The book that launched her career, however, came out in 1977, and was cowritten with John. The Taste of America was a scathing indictment of American food culture in the twentieth century. Conventional wisdom held that early Americans were too busy surviving and fearing God to bother with their appetites, but the Hesses convincingly described a “colonial Eden” in a generous new land where one couldn’t help but eat well. (Though the New Englanders had to work a little harder than the Virginians.) Back then, “local and seasonal” was not a cliché or a trend but a fact. “The Founding Fathers were as far superior to our present political leaders in the quality of their food as they were in the quality of their prose and of their intelligence,” they write, giving us as examples not only Thomas Jefferson’s Frenchified tastes and habits—a surprising proportion of his correspondence concerned the purchase of wine—but also Benjamin Franklin’s ardent defense of the tastiness of corn (“one of the most agreeable and wholesome grains in the world … a delicacy beyond expression”). By contrast, they cite a New York Times account of Gerald Ford’s habitual lunch: “a ball of cottage cheese, over which he pours a small pitcherful of A.1. Sauce, a sliced onion or a quartered tomato, and a small helping of butter-pecan ice cream.” Eating was, Ford said, “a waste of time.” Read More »
October 28, 2011 | by The Paris Review
I turned to a former history professor of mine, Niall Ferguson, for some interesting thoughts on Wall Street: “The American Dream is about social mobility, not enforced equality.” —Natalie Jacoby
Michael Pollan’s wildly informative Food Rules: An Eater’s Manual gets an update, with new rules as well as illustrations by Maira Kalman. —Jessica Calderon
What better way to get your Halloween thrills this weekend than with the Bernard Herrmann double features at Film Forum? His marvelously affecting scores were instrumental in making movies like Psycho, The Birds, and Vertigo so atmospheric and disturbing. —Deirdre Foley-Mendelssohn
I’ve been thinking about Galicia lately, what with Andrzej Stasiuk’s Dukla having just been released by Dalkey Archive, so it was a nice surprise to come across Timothy Snyder’s fascinating history of the region in the latest New York Review of Books. —Nicole Rudick
Ever since I began patronizing NYC’s Treats Truck, I have been curious about the secret of their scrumptious Butterscotch Pecan Bar. Imagine my delight, then, when I learned they are releasing a cookbook!
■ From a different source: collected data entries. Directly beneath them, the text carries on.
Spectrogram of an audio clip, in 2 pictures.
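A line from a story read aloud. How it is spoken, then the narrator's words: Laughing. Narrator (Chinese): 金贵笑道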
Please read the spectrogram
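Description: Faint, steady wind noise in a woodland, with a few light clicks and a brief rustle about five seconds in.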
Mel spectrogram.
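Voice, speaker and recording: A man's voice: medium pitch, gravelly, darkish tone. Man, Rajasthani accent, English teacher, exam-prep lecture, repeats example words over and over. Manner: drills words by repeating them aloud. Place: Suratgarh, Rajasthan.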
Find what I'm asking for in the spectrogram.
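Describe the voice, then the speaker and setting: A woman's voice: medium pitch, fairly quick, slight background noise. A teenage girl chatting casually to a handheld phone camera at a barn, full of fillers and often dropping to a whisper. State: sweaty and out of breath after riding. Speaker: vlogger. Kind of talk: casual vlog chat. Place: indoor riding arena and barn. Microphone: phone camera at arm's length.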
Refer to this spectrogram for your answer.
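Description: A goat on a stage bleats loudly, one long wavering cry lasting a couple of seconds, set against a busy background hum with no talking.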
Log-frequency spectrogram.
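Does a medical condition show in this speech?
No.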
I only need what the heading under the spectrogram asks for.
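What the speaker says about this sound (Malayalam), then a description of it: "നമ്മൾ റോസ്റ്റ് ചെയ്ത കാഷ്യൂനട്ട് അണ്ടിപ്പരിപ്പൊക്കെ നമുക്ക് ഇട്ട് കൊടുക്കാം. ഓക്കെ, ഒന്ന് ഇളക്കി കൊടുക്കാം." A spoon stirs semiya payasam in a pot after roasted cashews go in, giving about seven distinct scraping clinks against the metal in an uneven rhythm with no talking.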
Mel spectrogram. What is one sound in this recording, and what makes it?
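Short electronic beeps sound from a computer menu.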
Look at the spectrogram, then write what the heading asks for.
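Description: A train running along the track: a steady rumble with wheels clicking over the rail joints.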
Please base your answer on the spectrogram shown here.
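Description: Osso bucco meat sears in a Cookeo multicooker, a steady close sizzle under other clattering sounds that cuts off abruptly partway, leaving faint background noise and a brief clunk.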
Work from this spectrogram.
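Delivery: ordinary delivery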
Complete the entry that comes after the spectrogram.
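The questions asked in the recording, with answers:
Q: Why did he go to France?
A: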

I’ve preordered my copy, and the office will doubtless reap the rewards. —Sadie Stein
This week I reread Allen Ginsberg’s 1966 interview in The Paris Review and found myself wandering back to the excellent recording of his poem “America” at the Poetry Archive. —Emma Gallwey